A health economist’s job is to provide data to help decision-makers determine the best use of limited public resources. We assess and compare the costs and benefits of different interventions and then communicate the data to decision-makers. When policymakers make evidence-based decisions guided by health economic data, the country’s communities, economy, and health system benefit.
As health economists focused on economics of vaccines, we have seen this first-hand. While the data is rarely perfect, utilizing all available evidence to inform country decision-making on vaccine introduction has long-term benefits. Health economics can improve an immunization program’s reach, impact, and sustainability. Strong health systems depend on evidence-based decision-making. And this evidence depends on local researchers who are proactive and engaged in sharing their research.
As the African Health Economics and Policy Association (AfHEA) hosts its sixth Scientific Conference in Kigali, Rwanda, this week, we are grateful for the opportunity to share our economic analyses on typhoid in Malawi. We are encouraged by the wide variety of local economic research being shared. The conversations hosted by the conference will help inform how such evidence can strengthen local, national, and regional health systems in the African region.
Evidence-based TCV strategies: An example from Malawi
The Ministry of Health in Malawi, where a heavy burden of typhoid is increasingly resistant to treatment, has considered typhoid conjugate vaccine (TCV) introduction. Global analyses have already predicted that TCV introduction would be cost-effective in Malawi, but more country-specific data helps inform specific strategy decisions. The Typhoid Vaccine Acceleration Consortium (TyVAC), which includes PATH and the Malawi-Liverpool-Wellcome Trust, among other partners, worked with the MOH, Mzuzu Central Hospital, and the World Health Organization to conduct a cost of delivery analysis for TCVs in Malawi. TyVAC also conducted a cost of illness study to assess the economic burden associated with typhoid in Blantyre, Malawi.

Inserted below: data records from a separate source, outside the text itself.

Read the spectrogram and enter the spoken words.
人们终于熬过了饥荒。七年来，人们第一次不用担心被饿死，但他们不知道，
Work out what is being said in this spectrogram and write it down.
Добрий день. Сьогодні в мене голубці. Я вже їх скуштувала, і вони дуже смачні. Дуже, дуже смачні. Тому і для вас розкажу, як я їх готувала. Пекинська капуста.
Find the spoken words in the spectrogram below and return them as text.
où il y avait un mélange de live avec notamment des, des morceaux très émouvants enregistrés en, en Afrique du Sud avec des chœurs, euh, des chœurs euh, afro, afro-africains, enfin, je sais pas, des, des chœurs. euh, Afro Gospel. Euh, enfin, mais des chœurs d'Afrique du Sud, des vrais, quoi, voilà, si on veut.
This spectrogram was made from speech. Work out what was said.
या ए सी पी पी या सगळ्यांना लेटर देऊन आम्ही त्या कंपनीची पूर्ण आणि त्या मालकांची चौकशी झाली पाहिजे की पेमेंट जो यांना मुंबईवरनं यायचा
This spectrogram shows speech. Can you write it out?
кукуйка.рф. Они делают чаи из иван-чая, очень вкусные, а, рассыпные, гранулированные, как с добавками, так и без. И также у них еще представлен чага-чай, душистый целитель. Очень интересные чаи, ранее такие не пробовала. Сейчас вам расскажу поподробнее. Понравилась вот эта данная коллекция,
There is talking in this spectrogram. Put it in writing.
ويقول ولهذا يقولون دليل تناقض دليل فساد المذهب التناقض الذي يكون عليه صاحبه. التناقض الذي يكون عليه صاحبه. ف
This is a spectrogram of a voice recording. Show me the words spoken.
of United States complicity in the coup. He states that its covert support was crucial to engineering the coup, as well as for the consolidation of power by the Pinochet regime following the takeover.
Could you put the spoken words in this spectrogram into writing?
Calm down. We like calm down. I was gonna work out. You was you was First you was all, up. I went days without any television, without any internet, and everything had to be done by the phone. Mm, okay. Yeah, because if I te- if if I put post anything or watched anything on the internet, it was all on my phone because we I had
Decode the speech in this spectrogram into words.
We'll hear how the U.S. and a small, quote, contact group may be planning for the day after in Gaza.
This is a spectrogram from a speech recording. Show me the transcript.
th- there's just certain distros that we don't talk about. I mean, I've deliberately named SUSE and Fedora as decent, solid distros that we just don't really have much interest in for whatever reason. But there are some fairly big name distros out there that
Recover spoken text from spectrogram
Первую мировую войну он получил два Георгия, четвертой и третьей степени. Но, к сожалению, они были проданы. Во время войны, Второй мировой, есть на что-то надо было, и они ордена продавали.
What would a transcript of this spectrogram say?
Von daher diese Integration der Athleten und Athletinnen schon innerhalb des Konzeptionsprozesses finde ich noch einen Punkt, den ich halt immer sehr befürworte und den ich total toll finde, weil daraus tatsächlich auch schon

Our goal for both studies was to help the MOH assess the full economic implications of TCV introduction in Malawi. Thankfully, the MOH made the decision to introduce TCV and is currently planning for an introductory campaign in late 2022.
We are presenting these findings at AfHEA in the hopes that the data will help inform other decision-makers in the African region as they assess the value and feasibility of TCV introduction in their countries. Other countries can use data from Malawi to inform their own decision-making or inspire similar studies in their countries.
Local economic data: a driver of equity and resilience in health systems
When available and disseminated, economic data can be a force for both equity and resilience. Health economic analyses can help inform how, where, and when to implement interventions to improve equity within and between countries. The impact is stronger when the data and analysis are conducted within a country by—or in partnership with—local health economists and other local stakeholders. While is it neither feasible nor necessary to have every locality conduct its own study, local data drives local decisions.
To foster more resilient and equitable health systems in African countries, we need to build local health economic capacity. We must also root our analyses in the context of country policymaking. Bringing together health economic stakeholders from the African region—as this conference is doing—is crucial to achieving such progress.
Photo (top): A pharmacist at the Malawi Liverpool Wellcome Trust Pharmacy prepares typhoid conjugate vaccine (TCV) for the efficacy trial in Malawi in 2018. Economic data in addition to this efficacy data will help inform Malawi’s TCV introduction strategy.